The city of Malaga was founded by the Phoenicians and passed through the hands of the Carthaginians, the Romans, the Visigoths and the Moors when it prospered as a major seaport for the kingdom. It finally fell to the Christian forces in 1487 Mlaga is situated on the bay of Malaga and is a major port. Exports include the local wine, almonds, dried fruits, olives and iron ore. It’s beaches, luxurious vegetation and mild climate make it one of the world’s leading tourist destinations. Picasso was born in here and you will find a museum of his works.

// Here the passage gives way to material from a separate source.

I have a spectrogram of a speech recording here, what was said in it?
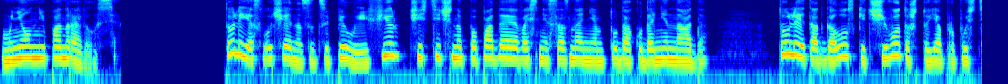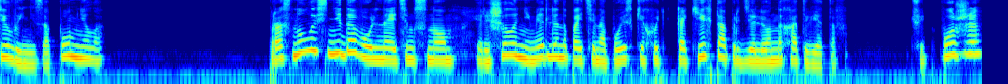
Мне он не понравился. То ли я случайно зацепила эфир, частично попадая во сне сознанием туда, куда не надо, то ли это отголоски чего-то, что я пропустила и не запомнила. Проснулась недовольна этим сном и решила немедленно пойти на поиски хоть каких-то определенных ответов. Чуть позже,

Seville was important in Phoenician times and favored by the Romans. It continued as the major city of southern Spain under the Visigoths. It fell to the Moors in 712 and became a prominent center for culture and commerce. After a drawn out siege it was captured by the Christians in 1248. Some 300,000 Moors are reputed to have fled the city following its capture. Seville entered its greatest period of prosperity with the discovery of the Americas and was the main trading port with the new colonies. In 1718 a sandbar closed the port to shipping and Seville went into a steady decline. The French sacked the city in 1810. Throughout the civil war Seville was held by the Nationalists. Today Seville is both capital to the province and the region of Andalucia. Standing on the river Guadalquiver, which connects it to the Atlantic, it has returned to be a port of note accessible to ocean-going vessels. Exports include minerals, cork, fruit, olives and wines. Armanents, chemicals, explosives, machinery, perfume, pharmaceuticals, porcelain, textiles and tobacco are all manufactured locally. It is a major cultural and tourist center. Seville has kept much of its Moorish aspect and one of the world’s largest cathedrals occupies the site of a former mosque. The Giralda tower and the court of oranges remain from the original Moorish structure. You will also find the tomb of Christopher Columbus within the cathedral. The 14th century Alcazar, built by Moorish artisans stands next to the cathedral and is superseded only by Granada’s Alhambra Palace. It is recognized as Spain’s leading center for bullfighting.